WASHINGTON - Chief Justice John Roberts Jr. suffered a fall at a Maryland country club last month that required an overnight stay in the hospital, a Supreme Court spokeswoman confirmed Tuesday night.
The 65-year-old chief justice was taken by ambulance to a hospital after the June 21 incident at the Chevy Chase Club, which was serious enough to require sutures. He stayed at the hospital overnight for observation and was released the next morning.
Roberts has twice experienced seizures, in 1993 and in 2007, but Supreme Court spokeswoman Kathleen Arberg said doctors ruled out that possibility in the latest incident. Doctors believe he was dehydrated, she said.
Roberts did not publicly disclose the matter, and the court's confirmation came in response to an inquiry from The Washington Post, which received a tip.
The scene was apparently witnessed by some at the club, whose list of politically connected members includes another justice, Brett Kavanaugh. The person who told The Post about the incident said Roberts's head was covered in blood.
The statement from Arberg said: "The Chief Justice was treated at a hospital on June 21 for an injury to his forehead sustained in a fall while walking for exercise near his home. The injury required sutures, and out of an abundance of caution, he stayed in the hospital overnight and was discharged the next morning. His doctors ruled out a seizure. They believe the fall was likely due to light-headedness caused by dehydration."
The statement did not address why Roberts had not disclosed his hospitalization.
Roberts suffered a seizure in July 2007 at his vacation home in Maine. He fell from a dock after experiencing what the court described as a "benign idiopathic seizure." That means there was no easily identifiable cause for the seizure, such as a tumor.

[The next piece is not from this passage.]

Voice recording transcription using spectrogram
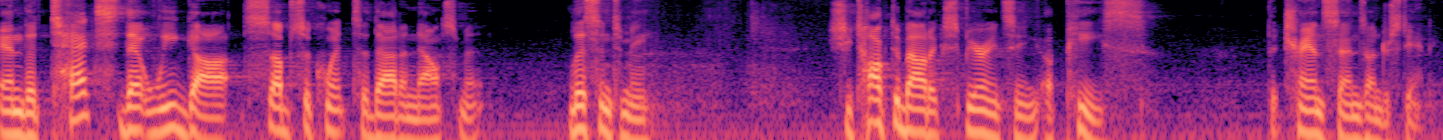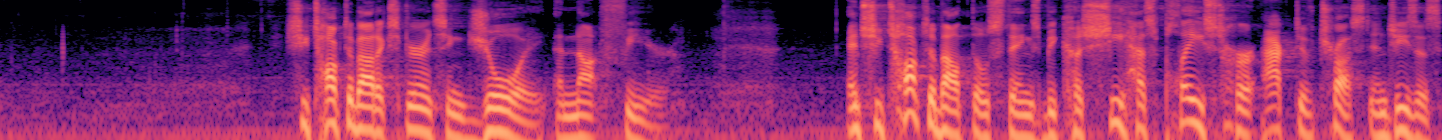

Arberg said in 2007 that Roberts quickly recovered from the incident, though he spent the night at the hospital for observation.

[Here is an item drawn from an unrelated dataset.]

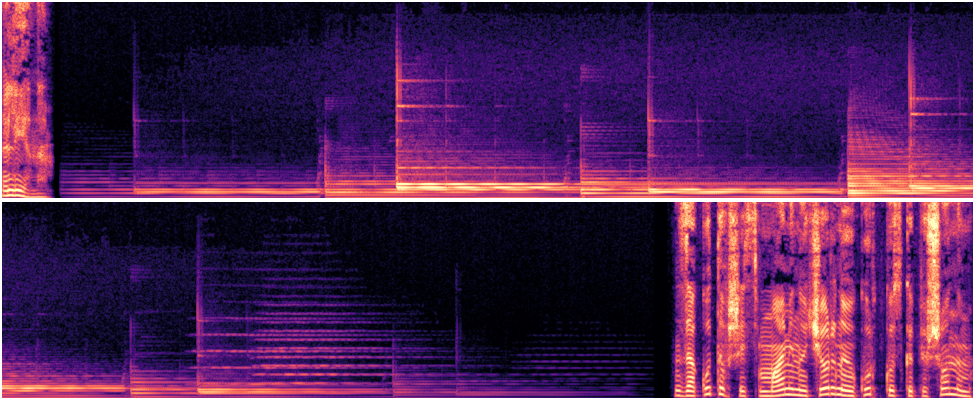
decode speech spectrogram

At that time, Arberg said that the chief justice, who has presided over the court since 2005, received minor scrapes from the fall but that a "thorough neurological evaluation . . . revealed no cause for concern."
Newsweek reported in November 2005 that Roberts suffered the 1993 seizure while golfing. A friend said Roberts was not allowed to drive for several months after the seizure and took the bus to work. The magazine quoted a senior White House aide as describing the episode as an "isolated, idiosyncratic seizure."

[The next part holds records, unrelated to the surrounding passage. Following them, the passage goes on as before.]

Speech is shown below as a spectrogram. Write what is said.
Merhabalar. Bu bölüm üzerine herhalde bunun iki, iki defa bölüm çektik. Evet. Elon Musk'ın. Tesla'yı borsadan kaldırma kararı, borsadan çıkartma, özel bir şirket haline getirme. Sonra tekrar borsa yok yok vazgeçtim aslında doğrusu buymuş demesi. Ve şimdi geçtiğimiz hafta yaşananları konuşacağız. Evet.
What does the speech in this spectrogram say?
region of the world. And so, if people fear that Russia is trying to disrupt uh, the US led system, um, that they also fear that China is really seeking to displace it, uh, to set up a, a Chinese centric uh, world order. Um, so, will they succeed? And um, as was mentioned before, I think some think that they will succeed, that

Senators said they had been told of the incident at the time of Roberts's confirmation in 2005, and none felt it was serious enough for further investigation.
Roberts has not released detailed information about his health or whether he takes medication because of those incidents.
The nine members of the court generally decide for themselves how much information to release about their health.
Justice Ruth Bader Ginsburg, for instance, has been open about her many medical issues, which include several bouts with cancer. The 87-year-old was recently diagnosed with a gall bladder condition that required hospitalization. She participated in one of the court's teleconference hearings in May from her hospital room.
Because of the coronavirus pandemic, the justices have not been seen in public since early March. They closed the Supreme Court to visitors and canceled scheduled oral arguments in March and April.
The justices have been holding their private conferences by telephone, and issuing opinions on the court's website.
The court has gone into overtime to finish its work this term, and still has five more cases to decide. Some decisions will be released Wednesday, although that is likely not the court's final day.
Roberts has been in the public eye more than usual, since he had a constitutional role to play in overseeing the Senate impeachment trial of President Donald Trump.
The chief justice has played a dominant role this term, where he is now its pivotal member. He joined the court's decision that said federal anti-discrimination law covers gay, bisexual and transgender workers, and that struck down a restrictive Louisiana abortion law.
He wrote the court's decision that stopped the Trump administration's plan to end the program that protects undocumented immigrants who were brought to this country as children. He recently authored the court's decision that said the president has the unrestricted right to fire the director of the Consumer Financial Protection Bureau.